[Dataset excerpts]
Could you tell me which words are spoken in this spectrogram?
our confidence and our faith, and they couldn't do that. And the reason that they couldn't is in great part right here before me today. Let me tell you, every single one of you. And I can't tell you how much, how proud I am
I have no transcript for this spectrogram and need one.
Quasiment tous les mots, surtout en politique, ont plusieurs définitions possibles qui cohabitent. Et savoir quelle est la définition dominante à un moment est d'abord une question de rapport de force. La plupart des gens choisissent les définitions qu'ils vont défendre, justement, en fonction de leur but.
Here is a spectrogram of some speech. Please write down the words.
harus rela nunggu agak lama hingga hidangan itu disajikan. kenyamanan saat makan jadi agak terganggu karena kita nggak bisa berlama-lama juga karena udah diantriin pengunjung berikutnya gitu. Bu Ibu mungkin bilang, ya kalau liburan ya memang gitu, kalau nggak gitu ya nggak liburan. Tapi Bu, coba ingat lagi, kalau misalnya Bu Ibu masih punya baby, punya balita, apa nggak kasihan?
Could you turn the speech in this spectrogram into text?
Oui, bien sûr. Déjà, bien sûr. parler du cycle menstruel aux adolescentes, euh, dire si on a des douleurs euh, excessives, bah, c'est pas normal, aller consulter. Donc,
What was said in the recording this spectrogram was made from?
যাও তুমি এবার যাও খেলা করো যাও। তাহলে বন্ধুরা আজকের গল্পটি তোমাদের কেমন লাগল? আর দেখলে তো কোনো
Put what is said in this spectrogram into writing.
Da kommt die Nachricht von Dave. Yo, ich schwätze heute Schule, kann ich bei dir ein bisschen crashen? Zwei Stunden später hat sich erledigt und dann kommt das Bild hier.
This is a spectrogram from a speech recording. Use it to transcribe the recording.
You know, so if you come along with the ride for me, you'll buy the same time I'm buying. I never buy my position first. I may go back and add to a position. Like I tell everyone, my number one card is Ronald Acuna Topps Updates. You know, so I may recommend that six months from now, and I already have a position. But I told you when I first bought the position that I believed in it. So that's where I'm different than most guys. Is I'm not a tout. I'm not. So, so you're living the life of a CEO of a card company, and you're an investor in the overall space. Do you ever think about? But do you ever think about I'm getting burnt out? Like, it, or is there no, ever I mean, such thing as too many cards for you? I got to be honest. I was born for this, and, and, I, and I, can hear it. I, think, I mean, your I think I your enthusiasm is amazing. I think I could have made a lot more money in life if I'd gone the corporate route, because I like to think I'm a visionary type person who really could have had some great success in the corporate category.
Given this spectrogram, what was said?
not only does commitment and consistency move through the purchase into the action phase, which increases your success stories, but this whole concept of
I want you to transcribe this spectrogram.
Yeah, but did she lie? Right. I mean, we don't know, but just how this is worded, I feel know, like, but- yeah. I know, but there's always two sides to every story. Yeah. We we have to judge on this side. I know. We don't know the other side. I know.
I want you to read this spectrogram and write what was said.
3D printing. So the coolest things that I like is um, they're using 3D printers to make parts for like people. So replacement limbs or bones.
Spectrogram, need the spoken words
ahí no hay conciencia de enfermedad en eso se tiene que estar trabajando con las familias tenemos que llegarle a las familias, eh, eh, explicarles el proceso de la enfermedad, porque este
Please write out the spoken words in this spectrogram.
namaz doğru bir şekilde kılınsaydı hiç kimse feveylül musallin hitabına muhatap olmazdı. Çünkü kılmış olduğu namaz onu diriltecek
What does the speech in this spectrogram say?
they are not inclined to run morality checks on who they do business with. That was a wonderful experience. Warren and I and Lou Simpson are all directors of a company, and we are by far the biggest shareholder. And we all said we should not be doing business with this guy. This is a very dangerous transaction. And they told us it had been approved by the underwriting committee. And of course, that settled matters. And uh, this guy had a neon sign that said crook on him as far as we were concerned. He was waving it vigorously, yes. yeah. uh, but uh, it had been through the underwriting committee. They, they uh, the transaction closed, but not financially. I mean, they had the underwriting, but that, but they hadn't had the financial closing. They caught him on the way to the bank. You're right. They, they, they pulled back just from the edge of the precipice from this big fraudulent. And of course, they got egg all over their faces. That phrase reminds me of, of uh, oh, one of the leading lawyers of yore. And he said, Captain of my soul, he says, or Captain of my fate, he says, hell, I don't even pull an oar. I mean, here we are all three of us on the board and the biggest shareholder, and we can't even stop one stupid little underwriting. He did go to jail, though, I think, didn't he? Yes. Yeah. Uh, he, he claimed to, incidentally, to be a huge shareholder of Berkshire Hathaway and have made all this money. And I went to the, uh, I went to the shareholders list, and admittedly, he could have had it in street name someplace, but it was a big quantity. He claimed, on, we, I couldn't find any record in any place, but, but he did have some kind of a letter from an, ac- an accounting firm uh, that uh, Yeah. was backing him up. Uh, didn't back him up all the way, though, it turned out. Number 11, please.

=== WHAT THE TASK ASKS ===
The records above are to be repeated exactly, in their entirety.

=== TASK SOLUTION ===
Could you tell me which words are spoken in this spectrogram?
our confidence and our faith, and they couldn't do that. And the reason that they couldn't is in great part right here before me today. Let me tell you, every single one of you. And I can't tell you how much, how proud I am
I have no transcript for this spectrogram and need one.
Quasiment tous les mots, surtout en politique, ont plusieurs définitions possibles qui cohabitent. Et savoir quelle est la définition dominante à un moment est d'abord une question de rapport de force. La plupart des gens choisissent les définitions qu'ils vont défendre, justement, en fonction de leur but.
Here is a spectrogram of some speech. Please write down the words.
harus rela nunggu agak lama hingga hidangan itu disajikan. kenyamanan saat makan jadi agak terganggu karena kita nggak bisa berlama-lama juga karena udah diantriin pengunjung berikutnya gitu. Bu Ibu mungkin bilang, ya kalau liburan ya memang gitu, kalau nggak gitu ya nggak liburan. Tapi Bu, coba ingat lagi, kalau misalnya Bu Ibu masih punya baby, punya balita, apa nggak kasihan?
Could you turn the speech in this spectrogram into text?
Oui, bien sûr. Déjà, bien sûr. parler du cycle menstruel aux adolescentes, euh, dire si on a des douleurs euh, excessives, bah, c'est pas normal, aller consulter. Donc,
What was said in the recording this spectrogram was made from?
যাও তুমি এবার যাও খেলা করো যাও। তাহলে বন্ধুরা আজকের গল্পটি তোমাদের কেমন লাগল? আর দেখলে তো কোনো
Put what is said in this spectrogram into writing.
Da kommt die Nachricht von Dave. Yo, ich schwätze heute Schule, kann ich bei dir ein bisschen crashen? Zwei Stunden später hat sich erledigt und dann kommt das Bild hier.
This is a spectrogram from a speech recording. Use it to transcribe the recording.
You know, so if you come along with the ride for me, you'll buy the same time I'm buying. I never buy my position first. I may go back and add to a position. Like I tell everyone, my number one card is Ronald Acuna Topps Updates. You know, so I may recommend that six months from now, and I already have a position. But I told you when I first bought the position that I believed in it. So that's where I'm different than most guys. Is I'm not a tout. I'm not. So, so you're living the life of a CEO of a card company, and you're an investor in the overall space. Do you ever think about? But do you ever think about I'm getting burnt out? Like, it, or is there no, ever I mean, such thing as too many cards for you? I got to be honest. I was born for this, and, and, I, and I, can hear it. I, think, I mean, your I think I your enthusiasm is amazing. I think I could have made a lot more money in life if I'd gone the corporate route, because I like to think I'm a visionary type person who really could have had some great success in the corporate category.
Given this spectrogram, what was said?
not only does commitment and consistency move through the purchase into the action phase, which increases your success stories, but this whole concept of
I want you to transcribe this spectrogram.
Yeah, but did she lie? Right. I mean, we don't know, but just how this is worded, I feel know, like, but- yeah. I know, but there's always two sides to every story. Yeah. We we have to judge on this side. I know. We don't know the other side. I know.
I want you to read this spectrogram and write what was said.
3D printing. So the coolest things that I like is um, they're using 3D printers to make parts for like people. So replacement limbs or bones.
Spectrogram, need the spoken words
ahí no hay conciencia de enfermedad en eso se tiene que estar trabajando con las familias tenemos que llegarle a las familias, eh, eh, explicarles el proceso de la enfermedad, porque este
Please write out the spoken words in this spectrogram.
namaz doğru bir şekilde kılınsaydı hiç kimse feveylül musallin hitabına muhatap olmazdı. Çünkü kılmış olduğu namaz onu diriltecek
What does the speech in this spectrogram say?
they are not inclined to run morality checks on who they do business with. That was a wonderful experience. Warren and I and Lou Simpson are all directors of a company, and we are by far the biggest shareholder. And we all said we should not be doing business with this guy. This is a very dangerous transaction. And they told us it had been approved by the underwriting committee. And of course, that settled matters. And uh, this guy had a neon sign that said crook on him as far as we were concerned. He was waving it vigorously, yes. yeah. uh, but uh, it had been through the underwriting committee. They, they uh, the transaction closed, but not financially. I mean, they had the underwriting, but that, but they hadn't had the financial closing. They caught him on the way to the bank. You're right. They, they, they pulled back just from the edge of the precipice from this big fraudulent. And of course, they got egg all over their faces. That phrase reminds me of, of uh, oh, one of the leading lawyers of yore. And he said, Captain of my soul, he says, or Captain of my fate, he says, hell, I don't even pull an oar. I mean, here we are all three of us on the board and the biggest shareholder, and we can't even stop one stupid little underwriting. He did go to jail, though, I think, didn't he? Yes. Yeah. Uh, he, he claimed to, incidentally, to be a huge shareholder of Berkshire Hathaway and have made all this money. And I went to the, uh, I went to the shareholders list, and admittedly, he could have had it in street name someplace, but it was a big quantity. He claimed, on, we, I couldn't find any record in any place, but, but he did have some kind of a letter from an, ac- an accounting firm uh, that uh, Yeah. was backing him up. Uh, didn't back him up all the way, though, it turned out. Number 11, please.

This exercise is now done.